Recorded data:
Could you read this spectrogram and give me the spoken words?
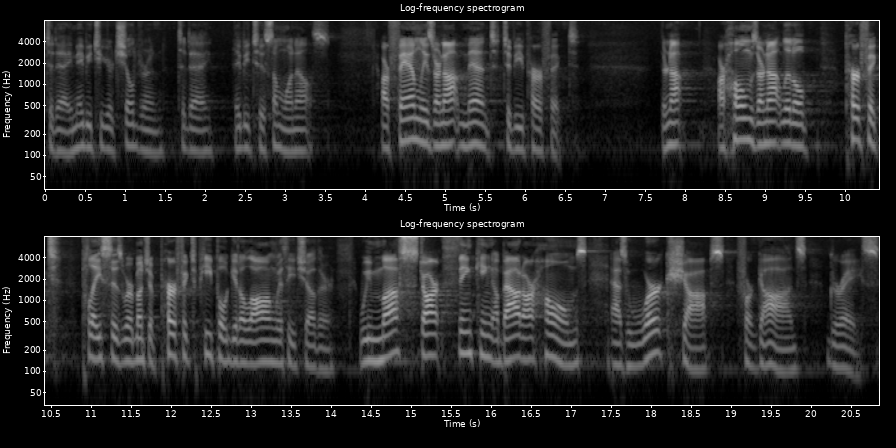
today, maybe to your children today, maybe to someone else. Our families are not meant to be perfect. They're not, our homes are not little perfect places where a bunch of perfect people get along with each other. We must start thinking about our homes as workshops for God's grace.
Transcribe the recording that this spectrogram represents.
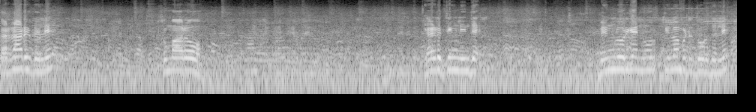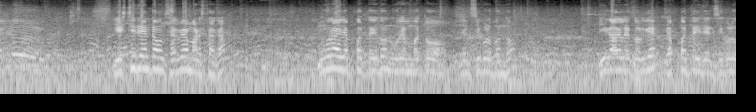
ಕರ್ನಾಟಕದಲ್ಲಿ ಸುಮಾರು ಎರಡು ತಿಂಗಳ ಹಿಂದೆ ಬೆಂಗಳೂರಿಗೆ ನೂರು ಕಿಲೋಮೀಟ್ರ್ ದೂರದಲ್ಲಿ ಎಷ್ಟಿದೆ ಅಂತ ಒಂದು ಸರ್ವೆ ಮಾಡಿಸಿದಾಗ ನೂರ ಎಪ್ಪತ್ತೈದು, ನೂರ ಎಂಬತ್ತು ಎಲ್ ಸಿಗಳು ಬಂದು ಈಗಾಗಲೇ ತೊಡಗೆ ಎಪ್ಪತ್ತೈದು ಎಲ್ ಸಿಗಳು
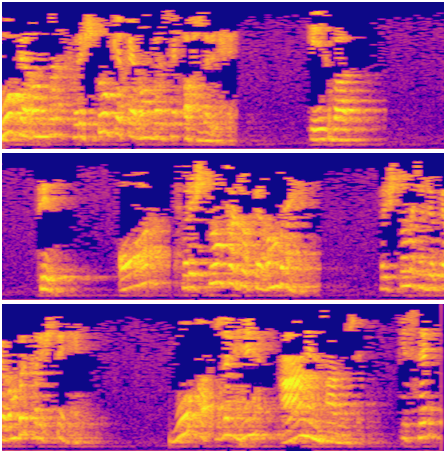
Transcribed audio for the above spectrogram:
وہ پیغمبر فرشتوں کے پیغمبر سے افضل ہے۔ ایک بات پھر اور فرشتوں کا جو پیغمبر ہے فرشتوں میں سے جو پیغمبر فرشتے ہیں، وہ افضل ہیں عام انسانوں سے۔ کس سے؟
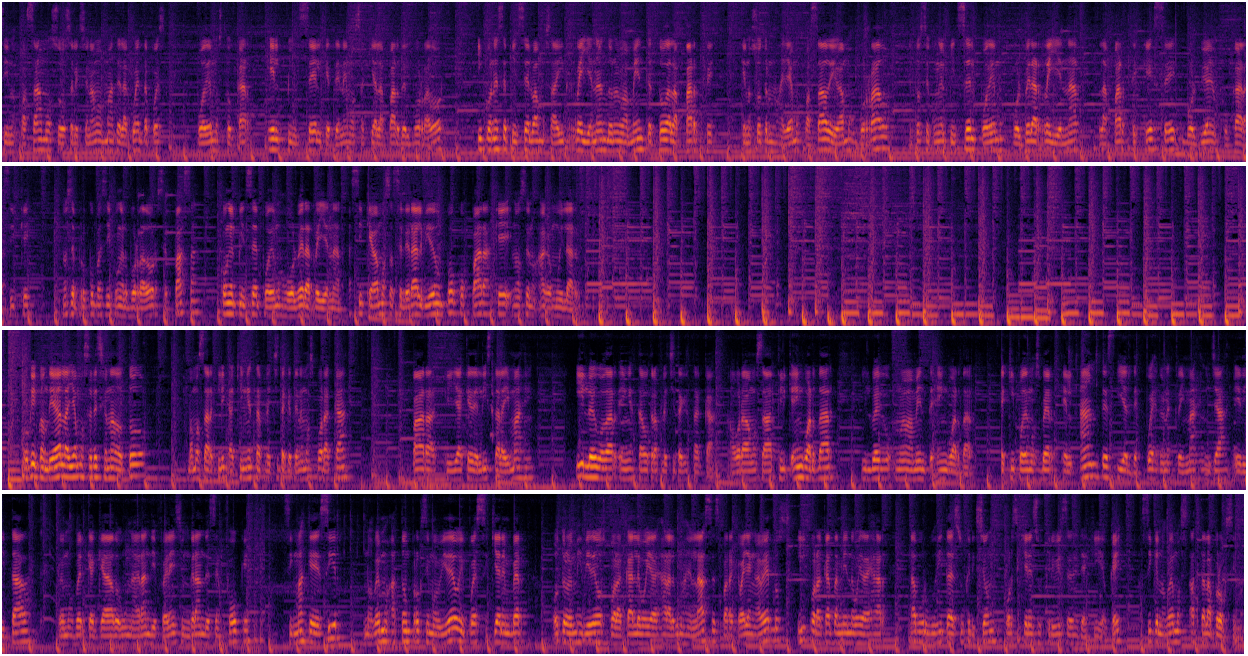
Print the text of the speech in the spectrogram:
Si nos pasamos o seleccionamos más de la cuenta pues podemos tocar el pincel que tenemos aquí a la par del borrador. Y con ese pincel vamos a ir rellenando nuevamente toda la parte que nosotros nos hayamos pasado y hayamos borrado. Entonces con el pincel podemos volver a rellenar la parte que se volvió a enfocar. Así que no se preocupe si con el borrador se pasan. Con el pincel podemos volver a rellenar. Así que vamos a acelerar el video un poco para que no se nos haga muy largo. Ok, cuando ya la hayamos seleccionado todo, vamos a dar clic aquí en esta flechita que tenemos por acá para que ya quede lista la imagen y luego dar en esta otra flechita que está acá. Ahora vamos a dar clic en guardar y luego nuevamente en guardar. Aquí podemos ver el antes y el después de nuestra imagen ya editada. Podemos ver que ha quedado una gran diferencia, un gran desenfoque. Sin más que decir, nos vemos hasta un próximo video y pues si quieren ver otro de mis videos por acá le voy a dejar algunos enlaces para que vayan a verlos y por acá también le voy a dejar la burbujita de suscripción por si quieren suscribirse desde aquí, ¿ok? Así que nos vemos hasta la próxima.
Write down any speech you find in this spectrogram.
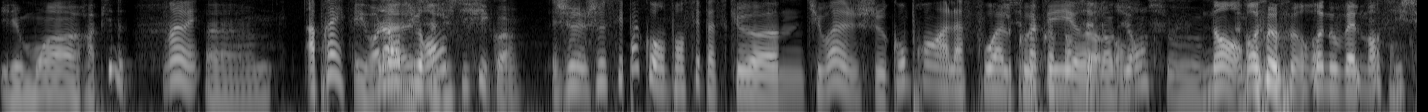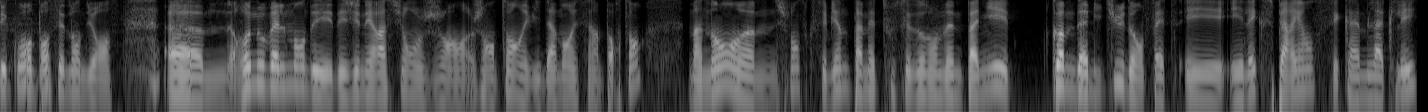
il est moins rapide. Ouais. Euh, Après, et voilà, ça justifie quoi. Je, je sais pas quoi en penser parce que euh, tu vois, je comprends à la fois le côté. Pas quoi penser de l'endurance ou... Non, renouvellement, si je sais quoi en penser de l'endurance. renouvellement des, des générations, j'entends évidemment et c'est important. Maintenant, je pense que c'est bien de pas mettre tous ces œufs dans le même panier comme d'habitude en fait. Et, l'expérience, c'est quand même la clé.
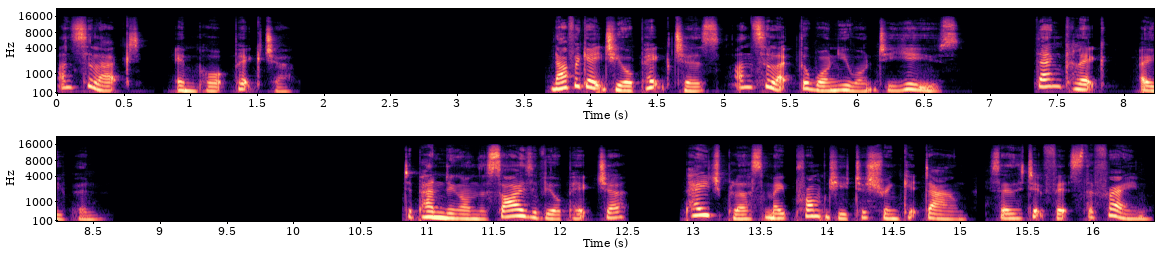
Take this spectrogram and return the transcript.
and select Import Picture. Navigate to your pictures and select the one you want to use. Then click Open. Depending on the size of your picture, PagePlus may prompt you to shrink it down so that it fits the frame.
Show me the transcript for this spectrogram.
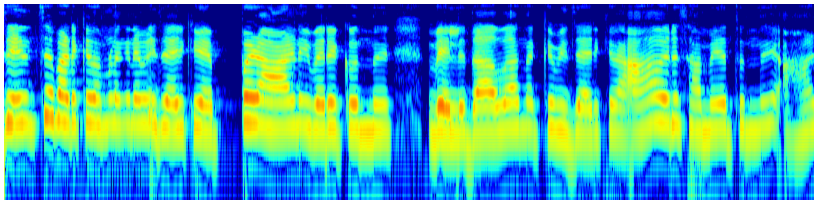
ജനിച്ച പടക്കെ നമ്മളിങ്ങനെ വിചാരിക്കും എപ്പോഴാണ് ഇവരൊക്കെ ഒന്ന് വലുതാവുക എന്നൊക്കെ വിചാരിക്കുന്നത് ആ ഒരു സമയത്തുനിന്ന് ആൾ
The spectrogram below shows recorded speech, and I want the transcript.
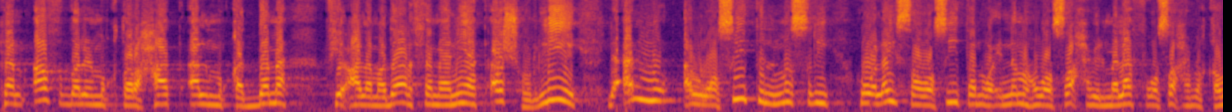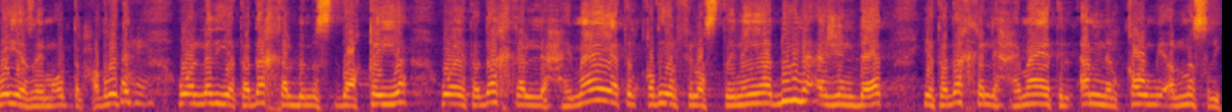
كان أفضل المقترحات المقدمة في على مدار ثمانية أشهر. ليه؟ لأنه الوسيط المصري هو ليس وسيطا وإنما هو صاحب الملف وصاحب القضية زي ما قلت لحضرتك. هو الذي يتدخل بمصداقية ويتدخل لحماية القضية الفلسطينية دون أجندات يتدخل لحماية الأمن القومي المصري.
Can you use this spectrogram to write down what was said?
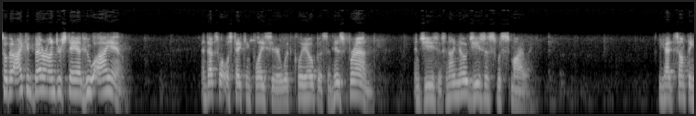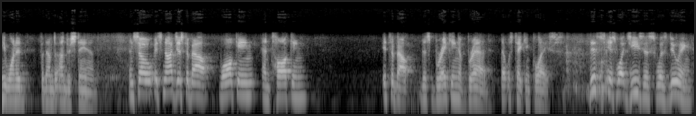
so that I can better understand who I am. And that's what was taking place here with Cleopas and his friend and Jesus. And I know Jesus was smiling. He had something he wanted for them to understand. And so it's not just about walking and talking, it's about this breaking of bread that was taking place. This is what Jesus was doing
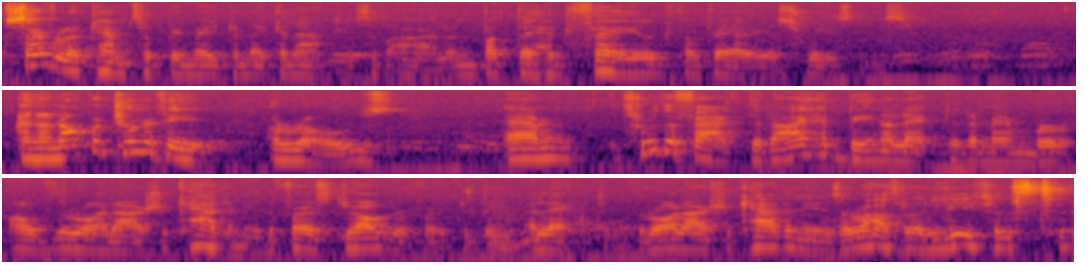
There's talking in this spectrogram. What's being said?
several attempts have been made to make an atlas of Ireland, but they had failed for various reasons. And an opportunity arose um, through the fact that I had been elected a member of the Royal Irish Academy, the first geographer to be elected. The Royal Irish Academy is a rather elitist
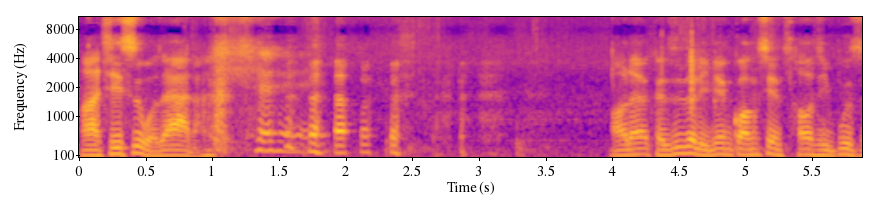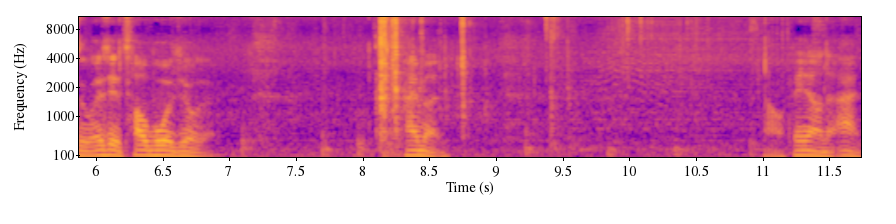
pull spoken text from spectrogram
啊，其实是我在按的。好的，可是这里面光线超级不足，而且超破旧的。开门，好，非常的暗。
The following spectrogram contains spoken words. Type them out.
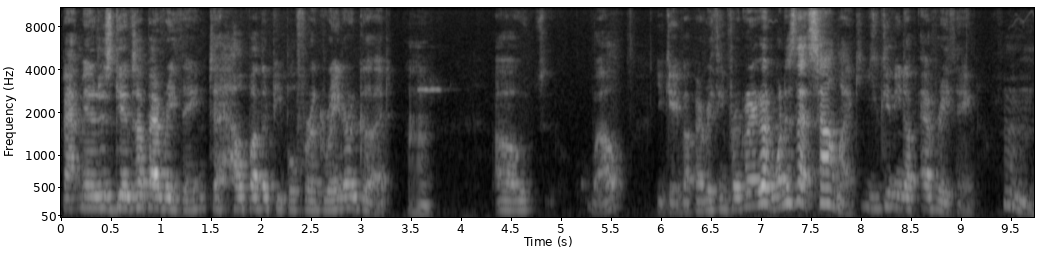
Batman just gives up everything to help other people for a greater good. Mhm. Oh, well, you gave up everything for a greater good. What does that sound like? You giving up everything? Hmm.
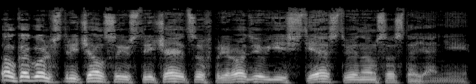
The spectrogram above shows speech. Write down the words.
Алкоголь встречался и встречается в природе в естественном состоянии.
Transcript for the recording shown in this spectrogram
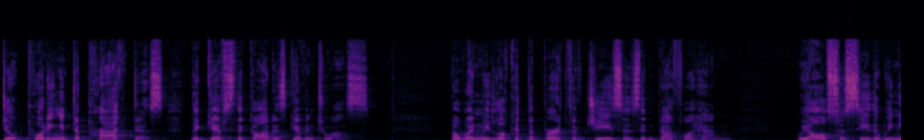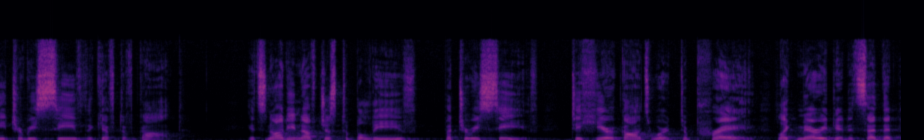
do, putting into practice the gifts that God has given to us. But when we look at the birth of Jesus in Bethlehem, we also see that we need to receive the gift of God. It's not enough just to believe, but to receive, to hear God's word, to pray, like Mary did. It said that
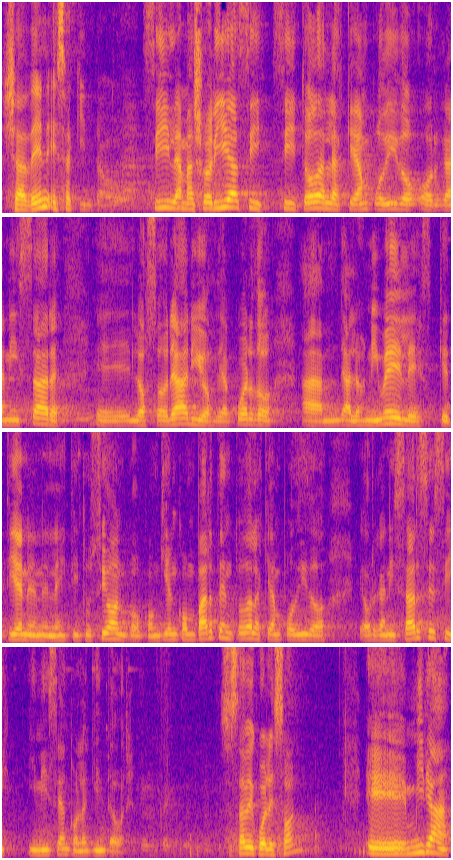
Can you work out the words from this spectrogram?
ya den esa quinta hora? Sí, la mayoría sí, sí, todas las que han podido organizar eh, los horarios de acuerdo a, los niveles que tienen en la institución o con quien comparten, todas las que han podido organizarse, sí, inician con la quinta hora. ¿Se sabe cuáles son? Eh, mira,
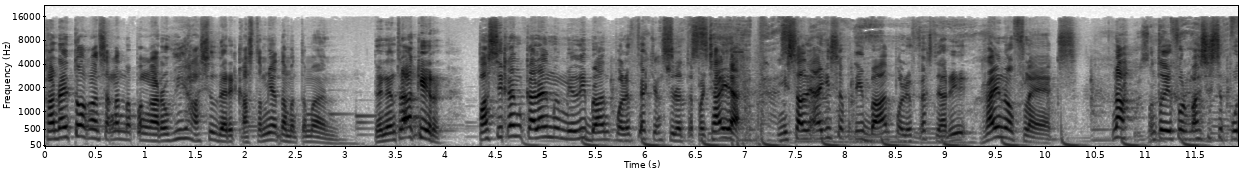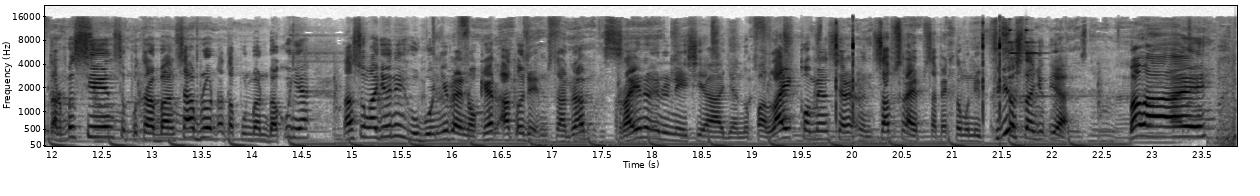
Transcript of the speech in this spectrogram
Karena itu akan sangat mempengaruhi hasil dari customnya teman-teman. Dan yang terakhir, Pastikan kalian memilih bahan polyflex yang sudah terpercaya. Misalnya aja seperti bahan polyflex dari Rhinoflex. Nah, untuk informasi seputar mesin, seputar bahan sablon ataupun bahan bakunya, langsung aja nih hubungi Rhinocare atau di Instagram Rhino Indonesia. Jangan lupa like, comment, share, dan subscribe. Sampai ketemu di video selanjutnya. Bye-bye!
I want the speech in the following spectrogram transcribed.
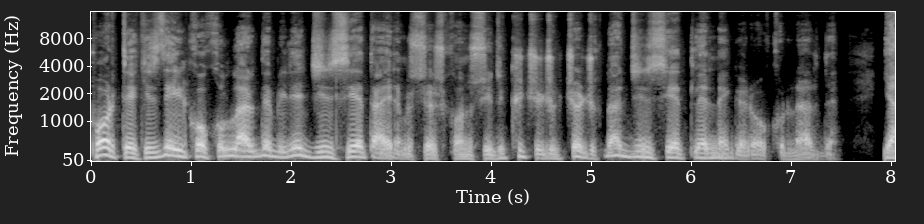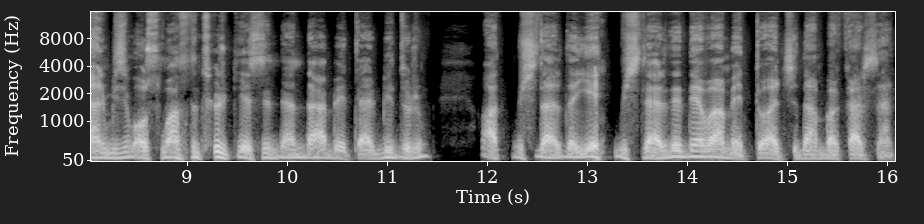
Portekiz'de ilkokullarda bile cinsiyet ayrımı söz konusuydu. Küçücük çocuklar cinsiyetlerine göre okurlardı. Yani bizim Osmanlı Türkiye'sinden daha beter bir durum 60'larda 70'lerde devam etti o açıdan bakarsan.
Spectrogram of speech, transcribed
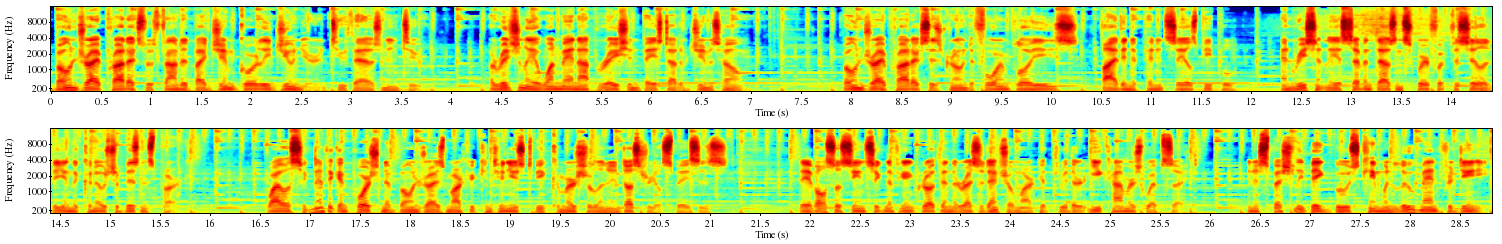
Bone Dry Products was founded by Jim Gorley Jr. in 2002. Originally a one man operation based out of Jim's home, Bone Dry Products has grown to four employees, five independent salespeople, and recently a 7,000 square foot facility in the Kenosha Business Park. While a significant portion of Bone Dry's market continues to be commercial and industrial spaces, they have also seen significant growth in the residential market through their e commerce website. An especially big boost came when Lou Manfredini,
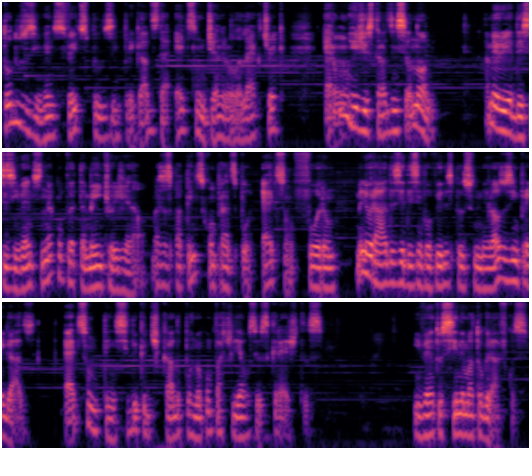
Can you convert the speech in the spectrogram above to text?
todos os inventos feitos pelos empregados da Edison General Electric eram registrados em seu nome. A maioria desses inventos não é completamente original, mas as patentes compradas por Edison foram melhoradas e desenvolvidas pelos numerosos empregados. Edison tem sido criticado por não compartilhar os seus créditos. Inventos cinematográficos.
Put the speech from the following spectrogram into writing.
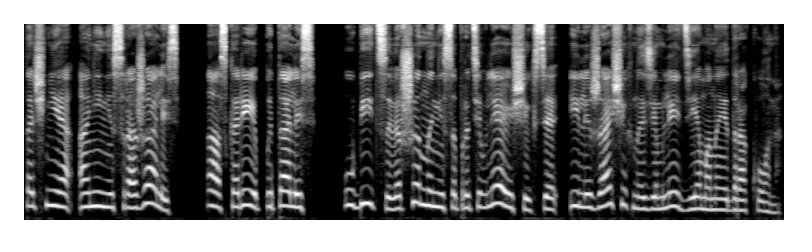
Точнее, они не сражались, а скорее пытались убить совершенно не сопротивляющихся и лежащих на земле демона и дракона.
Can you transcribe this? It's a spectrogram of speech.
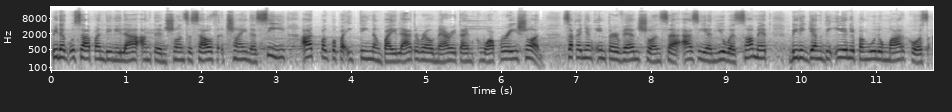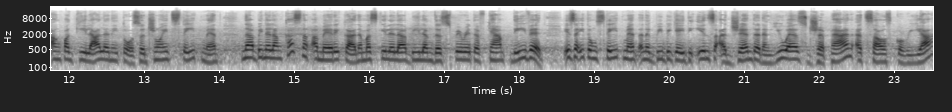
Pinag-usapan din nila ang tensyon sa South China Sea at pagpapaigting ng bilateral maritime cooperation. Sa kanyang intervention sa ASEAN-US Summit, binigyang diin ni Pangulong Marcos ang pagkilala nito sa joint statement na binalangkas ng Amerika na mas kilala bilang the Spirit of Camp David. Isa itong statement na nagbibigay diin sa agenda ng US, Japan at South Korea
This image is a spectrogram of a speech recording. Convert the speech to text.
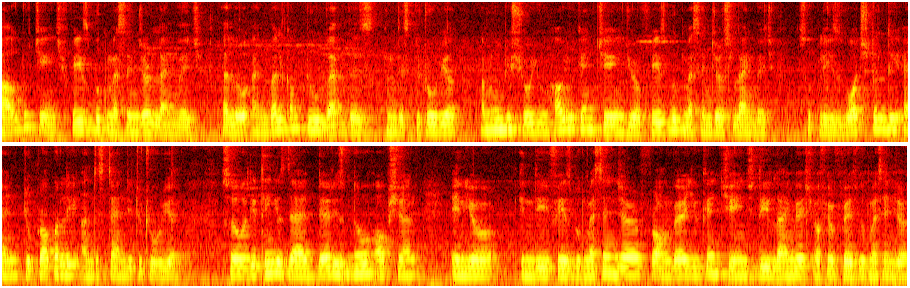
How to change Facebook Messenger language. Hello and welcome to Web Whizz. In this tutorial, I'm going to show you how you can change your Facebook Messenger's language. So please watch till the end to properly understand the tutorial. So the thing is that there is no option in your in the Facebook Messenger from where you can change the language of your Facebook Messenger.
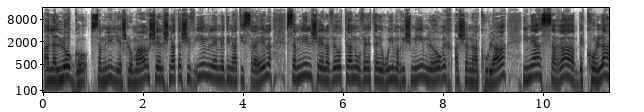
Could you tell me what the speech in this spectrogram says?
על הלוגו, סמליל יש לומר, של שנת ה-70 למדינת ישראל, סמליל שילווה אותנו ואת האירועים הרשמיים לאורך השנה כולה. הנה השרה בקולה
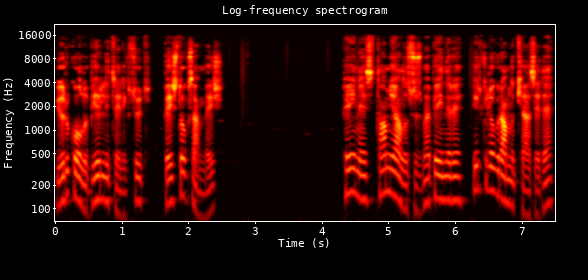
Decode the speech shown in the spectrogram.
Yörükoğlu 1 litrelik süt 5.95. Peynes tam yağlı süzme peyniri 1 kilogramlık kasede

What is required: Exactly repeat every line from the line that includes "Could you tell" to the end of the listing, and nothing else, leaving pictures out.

Expected answer:
Could you tell me what the speech in this spectrogram says?
על הלוגו, סמליל יש לומר, של שנת ה-70 למדינת ישראל, סמליל שילווה אותנו ואת האירועים הרשמיים לאורך השנה כולה. הנה השרה בקולה
Decode the speech shown in the spectrogram.
Yörükoğlu 1 litrelik süt 5.95. Peynes tam yağlı süzme peyniri 1 kilogramlık kasede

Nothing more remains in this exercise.